The Law of Superposition states that in a layered, depositional sequence such as a series of sedimentary beds or lava flows , the material on which any layer is deposited is older than the layer itself. Thus, the layers are successively younger, going from bottom to top. The convention in geology is to number the layers beds within a sequence such that the oldest layer has the lowest number.

Dating Rocks and Fossils Using Geologic Methods

The simplest and most intuitive way of dating geological features is to look at the relationships between them. For example, the principle of superposition states that sedimentary layers are deposited in sequence, and, unless the entire sequence has been turned over by tectonic processes or disrupted by faulting, the layers at the bottom are older than those at the top. The principle of inclusions states that any rock fragments that are included in rock must be older than the rock in which they are included. For example, a xenolith in an igneous rock or a clast in sedimentary rock must be older than the rock that includes it Figure 8. The principle of cross-cutting relationships states that any geological feature that cuts across, or disrupts another feature must be younger than the feature that is disrupted. An example of this is given in Figure 8. The lower sandstone layer is disrupted by two faults , so we can infer that the faults are younger than that layer. But the faults do not appear to continue into the coal seam, and they certainly do not continue into the upper sandstone. So we can infer that coal seam is younger than the faults because it disrupts them , and of course the upper sandstone is youngest of all, because it lies on top of the coal seam. The outcrop shown here at Horseshoe Bay, B. A 50 cm wide light-grey felsic intrusive igneous dyke extending from the lower left to the middle right — offset in several places.

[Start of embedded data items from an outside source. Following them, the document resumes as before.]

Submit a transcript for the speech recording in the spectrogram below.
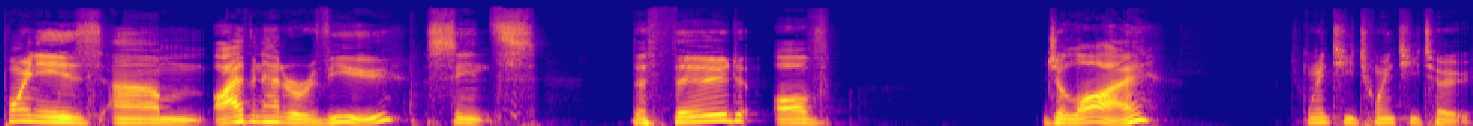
point is, um, I haven't had a review since the 3rd of July 2022.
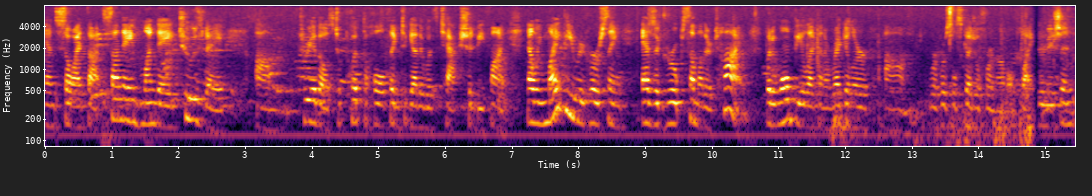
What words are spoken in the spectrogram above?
And so I thought Sunday, Monday, Tuesday, um, three of those to put the whole thing together with tech should be fine. Now we might be rehearsing as a group some other time, but it won't be like on a regular um, rehearsal schedule for a normal play. Intermission.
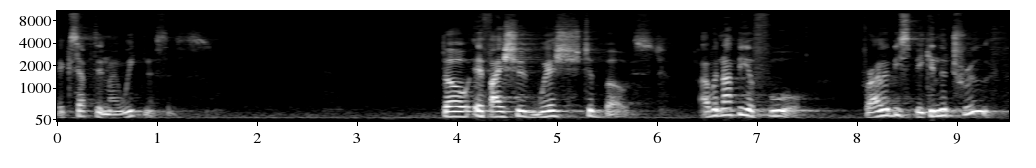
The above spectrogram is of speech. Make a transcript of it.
except in my weaknesses. Though if I should wish to boast, I would not be a fool, for I would be speaking the truth.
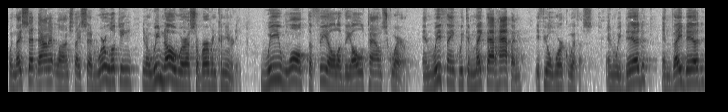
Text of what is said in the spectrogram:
when they sat down at lunch. They said, We're looking, you know, we know we're a suburban community. We want the feel of the old town square. And we think we can make that happen if you'll work with us. And we did, and they did,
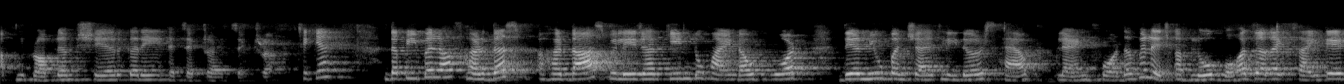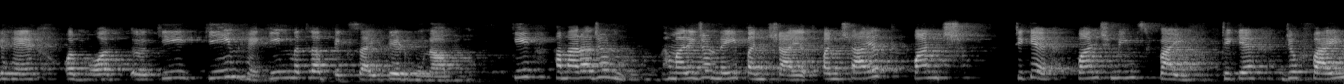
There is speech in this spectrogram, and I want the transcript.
अपनी प्रॉब्लम शेयर करें एक्सेट्रा एक्सेट्रा ठीक है? The people of Hardas, Hardas village are keen to find out what their new panchayat leaders have planned for the village. अब लोग बहुत ज़्यादा excited हैं और बहुत की keen है keen मतलब excited होना कि हमारा जो हमारी जो नई पंचायत पंचायत पंच ठीक है? पंच मीन्स फाइव ठीक है? जो फाइव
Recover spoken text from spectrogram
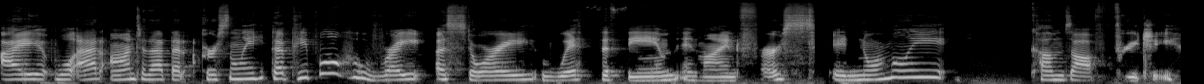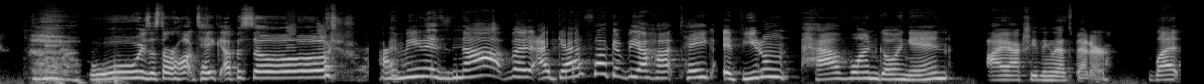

Experiment 2: Reconstructing Geologic Events using Relative Dating Principles In this experiment, you will fold paper models to create 3-dimensional stratigraphic blocks. These 3dimensional models will allow you to envision strata in the natural environment. You will establish age relationships between the strata using the principles of relative dating. Assume that there are no age gaps between layers unless told otherwise. Procedure 1.

An absolute age is one determined usually by mass-spectrometry where an isotope is measured and then an age can be calculated a very very basic explanation. So in the end you can say this fossil is 50 thousand years old always with an associated uncertainty. We can absolute date materials but it will always have an uncertainty range, we can never know the age with infinite precision. Relative dating is like looking at a multi-layered cake. The base layer must come first, then the second and then the third.

September 30, by Beth Geiger. Earth is 4. Dinosaurs disappeared about 65 million years ago. That corn cob found in an ancient Native American fire pit is 1, years old. How do scientists actually know these ages?

Relative dating is used to arrange geological events, and the rocks they leave behind, in a sequence. The method of reading the order is called stratigraphy layers of rock are called strata. Relative dating does not provide actual numerical dates for the rocks. Next time you find a cliff or road cutting with lots of rock strata, try working out the age order using some simple principles:. Fossils are important for working out the relative ages of sedimentary rocks. Throughout the history of life, different organisms have appeared, flourished and become extinct.

.

Relative Dating - Example 1
Related publications